##### Data supplied #####
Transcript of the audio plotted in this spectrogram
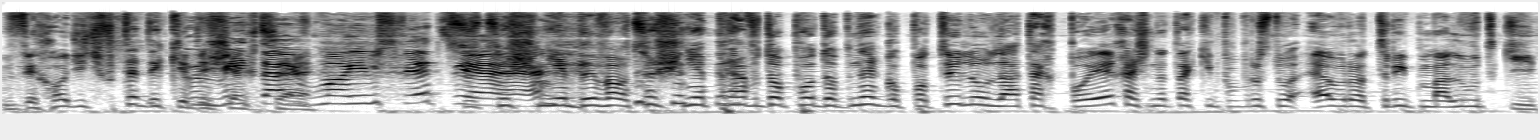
wychodzić wtedy, kiedy się Witaj chce. w moim świecie! Coś nie bywał, coś nieprawdopodobnego po tylu latach pojechać na taki po prostu eurotrip malutki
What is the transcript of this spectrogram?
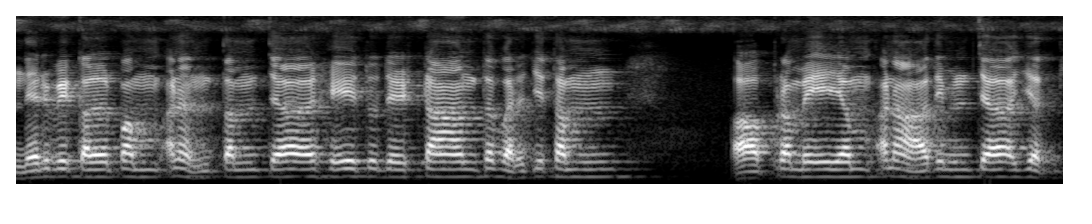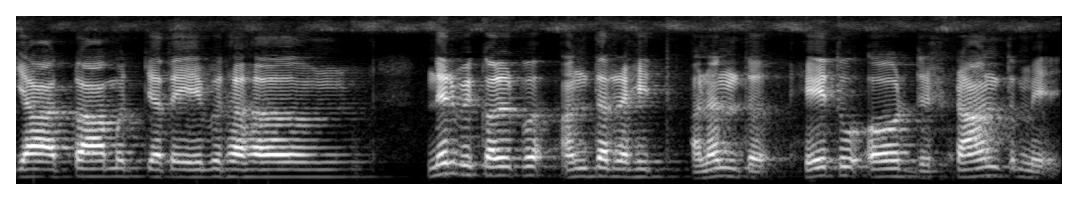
निर्विकल्पम अनंतम च हेतु दृष्टांत वर्जित अप्रमेयम अनादिम च यद्यात्वामुच्यते बुध। निर्विकल्प अंतरहित अनंत हेतु और दृष्टांत में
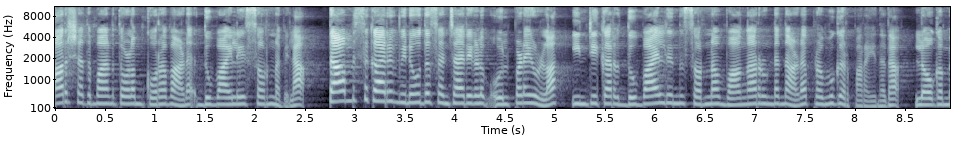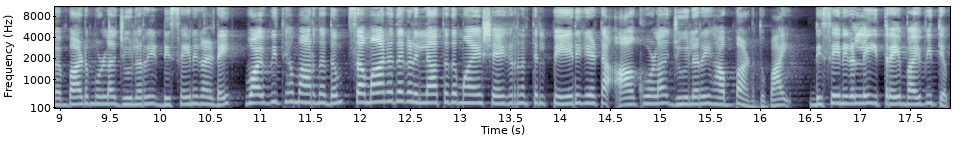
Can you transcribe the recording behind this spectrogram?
ആറ് ശതമാനത്തോളം കുറവാണ് ദുബായിലെ സ്വർണവില താമസക്കാരും വിനോദസഞ്ചാരികളും ഉൾപ്പെടെയുള്ള ഇന്ത്യക്കാർ ദുബായിൽ നിന്ന് സ്വർണം വാങ്ങാറുണ്ടെന്നാണ് പ്രമുഖർ പറയുന്നത്. ലോകമെമ്പാടുമുള്ള ജ്വല്ലറി ഡിസൈനുകളുടെ വൈവിധ്യമാർന്നതും സമാനതകളില്ലാത്തതുമായ ശേഖരണത്തിൽ പേരുകേട്ട ആഗോള ജ്വല്ലറി ഹബ്ബാണ് ദുബായ്. ഡിസൈനുകളിലെ ഇത്രയും വൈവിധ്യം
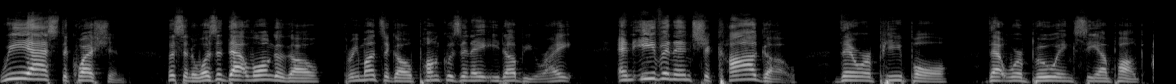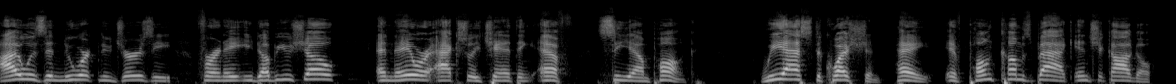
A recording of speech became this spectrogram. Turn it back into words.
we asked the question. Listen, it wasn't that long ago, three months ago, Punk was in AEW, right? And even in Chicago, there were people that were booing CM Punk. I was in Newark, New Jersey for an AEW show, and they were actually chanting F CM Punk. We asked the question hey, if Punk comes back in Chicago,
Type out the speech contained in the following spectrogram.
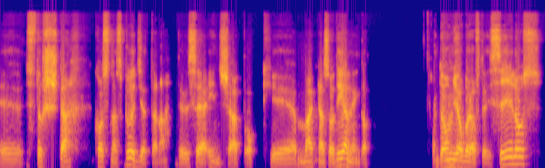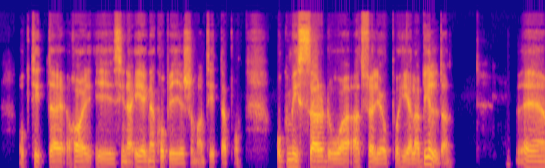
eh, största kostnadsbudgetarna, det vill säga inköp och eh, marknadsavdelning. Då. De jobbar ofta i silos och tittar, har i sina egna kopior som man tittar på och missar då att följa upp på hela bilden. Eh,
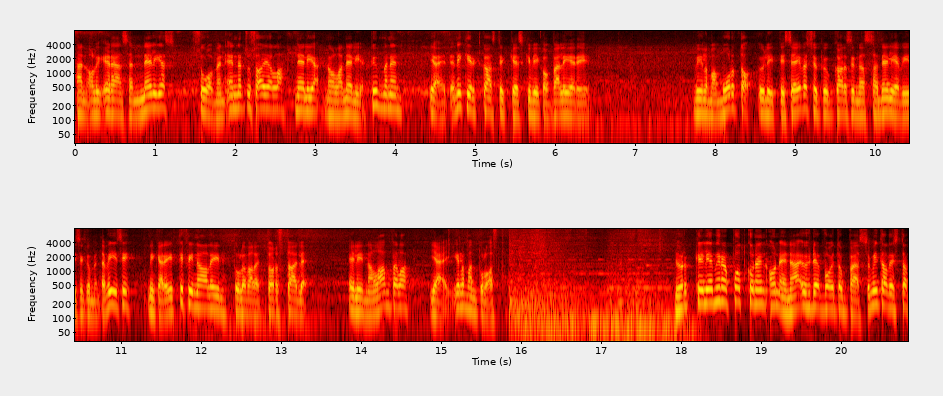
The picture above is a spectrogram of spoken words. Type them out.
Hän oli eränsä neljäs Suomen ennätysajalla 4.04.10 ja eteni kirkkaasti keskiviikon välieriin. Vilma Murto ylitti seiväsypyn karsinnassa 4.55, mikä riitti finaaliin tulevalle torstaille. Elina Lampela jäi ilman tulosta. Nyrkkeilijä Mira Potkonen on enää yhden voiton päässä mitalista.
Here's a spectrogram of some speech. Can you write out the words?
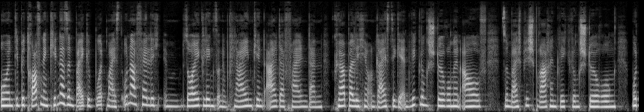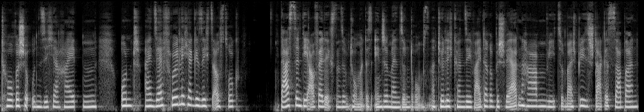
Und die betroffenen Kinder sind bei Geburt meist unauffällig. Im Säuglings- und im Kleinkindalter fallen dann körperliche und geistige Entwicklungsstörungen auf, zum Beispiel Sprachentwicklungsstörungen, motorische Unsicherheiten und ein sehr fröhlicher Gesichtsausdruck das sind die auffälligsten Symptome des Angelman-Syndroms. Natürlich können Sie weitere Beschwerden haben, wie zum Beispiel starkes Sabbern,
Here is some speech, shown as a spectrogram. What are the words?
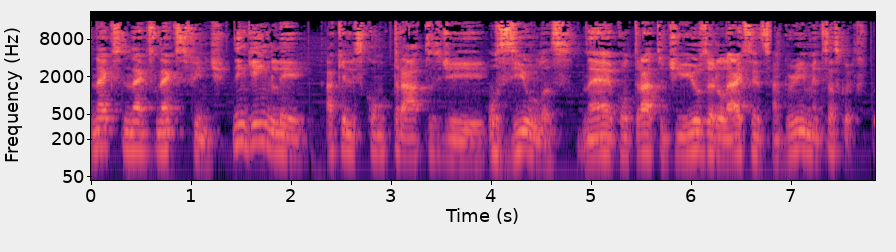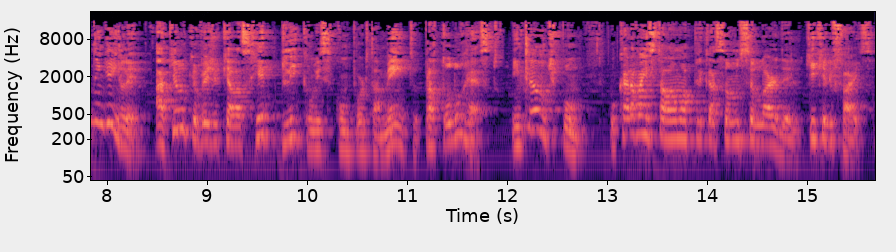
Next, next, next, finish. Ninguém lê aqueles contratos de os IULAs, né? Contrato de User License Agreement, essas coisas. Ninguém lê. Aquilo que eu vejo é que elas replicam esse comportamento para todo o resto. Então, tipo, o cara vai instalar uma aplicação no celular dele. O que, que ele faz?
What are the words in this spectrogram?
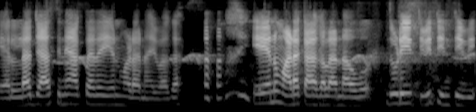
ಎಲ್ಲ ಜಾಸ್ತಿನೇ ಆಗ್ತಾ ಇದೆ. ಏನ್ ಮಾಡೋಣ ಇವಾಗ? ಏನು ಮಾಡಕ್ಕಾಗಲ್ಲ ನಾವು. ದುಡಿತೀವಿ ತಿಂತೀವಿ.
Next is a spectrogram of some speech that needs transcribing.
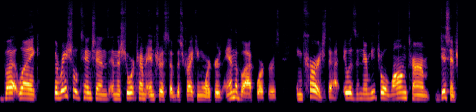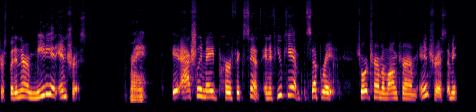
but like the racial tensions and the short term interest of the striking workers and the black workers encouraged that. It was in their mutual long term disinterest, but in their immediate interest. Right. It actually made perfect sense. And if you can't separate short term and long term interest, I mean,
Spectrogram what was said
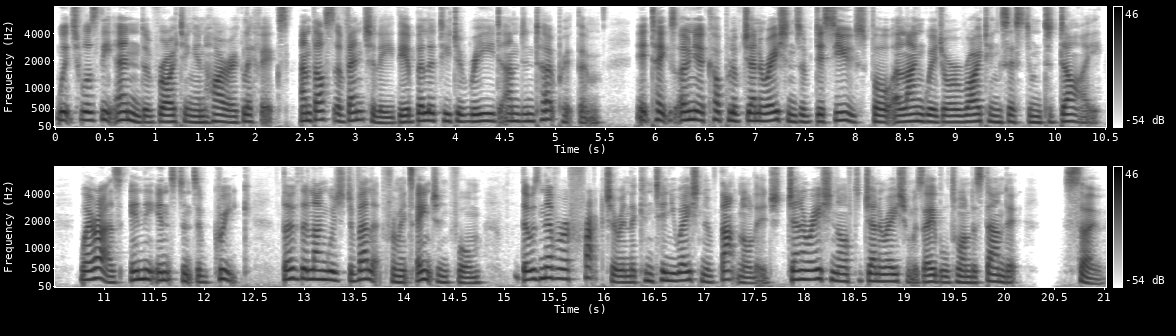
which was the end of writing in hieroglyphics, and thus eventually the ability to read and interpret them. It takes only a couple of generations of disuse for a language or a writing system to die. Whereas, in the instance of Greek, though the language developed from its ancient form, there was never a fracture in the continuation of that knowledge. Generation after generation was able to understand it. So,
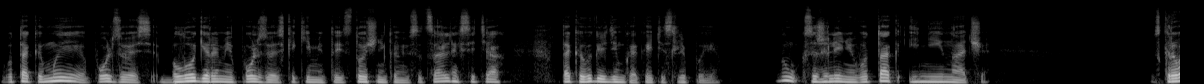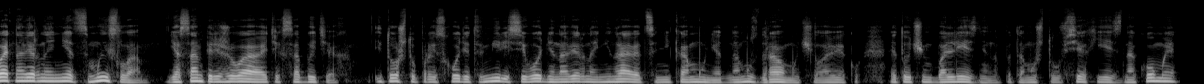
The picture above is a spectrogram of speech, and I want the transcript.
Вот так и мы, пользуясь блогерами, пользуясь какими-то источниками в социальных сетях, так и выглядим, как эти слепые. Ну, к сожалению, вот так и не иначе. Скрывать, наверное, нет смысла. Я сам переживаю о этих событиях. И то, что происходит в мире сегодня, наверное, не нравится никому, ни одному здравому человеку. Это очень болезненно, потому что у всех есть знакомые,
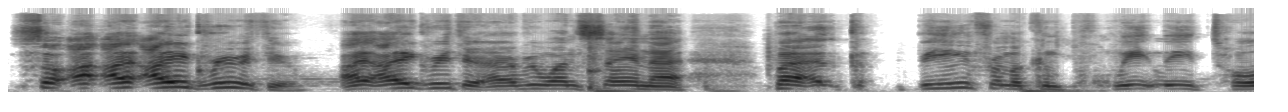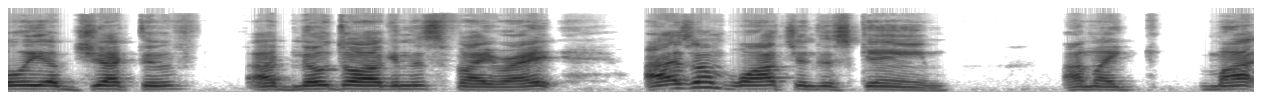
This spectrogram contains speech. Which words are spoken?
So I, I, I agree with you. I, I agree with you. Everyone's saying that, but being from a completely, totally objective, I have no dog in this fight, right? As I'm watching this game, I'm like, my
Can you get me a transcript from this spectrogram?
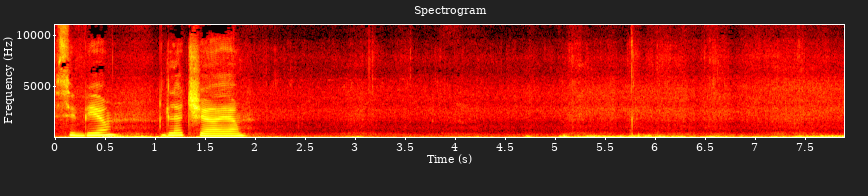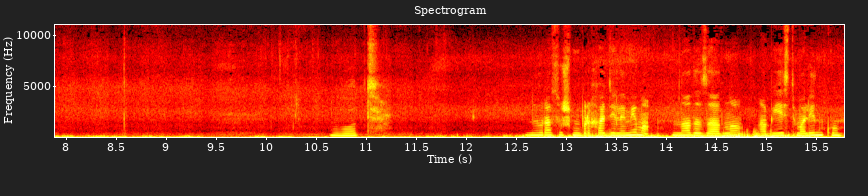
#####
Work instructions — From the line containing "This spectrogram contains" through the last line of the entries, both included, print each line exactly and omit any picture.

Finished exercise —
This spectrogram contains speech. Which words are spoken?
So I, I, I agree with you. I, I agree with you. Everyone's saying that, but being from a completely, totally objective, I have no dog in this fight, right? As I'm watching this game, I'm like, my
Can you get me a transcript from this spectrogram?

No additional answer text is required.